Before I begin, I’d like to thank all of you for the wonderful outreach of support and kind words from last week’s blog. Keena is less than 1 week away from surgery and each day brings both hope and fear. I’ll keep you informed!
One of my best friends likes to call me a Renaissance Man. I’m flattered by the spirit of the remark, even though it suggests Jack of all trades, master of none…but I’ll get over that. However, as a flourishing college professor, a renounced stand-up comic, a wanna-be musician, an undiscovered writer, and a fairly successful business person, one of my favorite past times is dreaming up courses to teach at the college level. You know, the kind of course you’ll never see at ITT Tech because it’s not in the intended curriculum or program of study to help students design games for a living. The kind of course that just makes you a better human or a better _________ than you are today. A course that should be as interesting for students as it is fun to teach by professors.
Often these courses (in my mind) infuse communication with media, history with music, or education with film. I think they could be powerful and successful. But lately I’ve had another one on my brain. You know those lists of “10 things every student should know” or “The Top 5 Things Every Parent Should Teach Their Children?” It’s along those lines.
I have heard a lot lately (I go to way too many conferences…) that education is behind the times. To hear some talk, it’s WAY behind the times. But a lot of people note that education will never be current and should never be “bleeding” edge. That’s because education is about critical thought – we can teach students to think the way they need to in order to get current. But my course might help bridge the gap a bit. See what you think.
I think every college should offer a seminar called, “A Decade Of Innovation Worth Knowing.” As I see it, every decade has information that changes the world. Things happen that educated people should not only be aware of, but actually study to see how to use it or make it better. What’s great about a class like this would be the potential research by students to create and find life-changing, world-changing events. So, in the spirit of open-source education (Open Source would be something worth studying in a course like this…even as it is starting to relate to things other than technology. See Crowdsourcing) here are a few “nuggets” of information that anyone trying to make it in the world should know.
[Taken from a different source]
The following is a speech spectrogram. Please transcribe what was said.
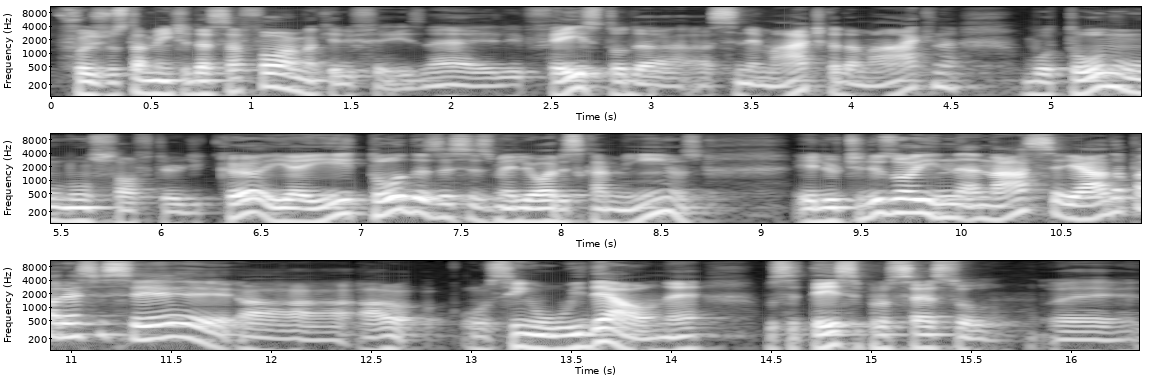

- The Tipping Point. Malcolm Gladwell introduced us to a concept that we all probably understand on a basic level, but nobody had thought to turn it into a focus for business. The TP essentially explains how trends are created and, more importantly, take hold. Moving words like “stickiness” into everyday business vernacular, The Tipping Point is a must-read for anyone who wants to do anything at their company besides stay put.
- The Semantic Web. Web 2.0 is over…sorry. Trying to stay out in front of technology is tough. Most people don’t have time to dedicate to it and even if you do, what good is trying to figure out what’s really going to work and stick? (I’d recommend reading Wired on a monthly basis juts to keep you grounded…) But most experts agree that we are moving out of Web 2.0, a wonderful marketing term created by Tim O’Reilly that really resonated with people, and into the world of the Semantic Web. Effectively, the Semantic Web will be a technological world where computers not only help us do things, but help us use technology to do it! It’s creating semantics in and around the tools to allow computers to search, locate, and inform us about which technologies to use or incorporate. It’s an extension of artificial intelligence that ultimately could make our lives a lot easier.
- Blue Ocean Strategy. For anyone with a “Big Idea”, this is a concept you should know. Blue Oceans are the new, untapped, often niche markets that need to be created. Essentially, Blue Oceans create a market for a product or service, rather than filling an already present need. Blue Man Group, Nintendo Wii, and Home Depot are examples of Blue Ocean Organizations that were quite successful.
So there are three…out of a decade of impressive thoughts, ideas, books, and concepts. What else should go in a course like that? Well, hire me to teach it and we’ll talk…
Do you want to hear more about how innovation ties into our daily lives? Need someone to speak about past, current, or future ideas at your organization or conference? Contact email@example.com for more information!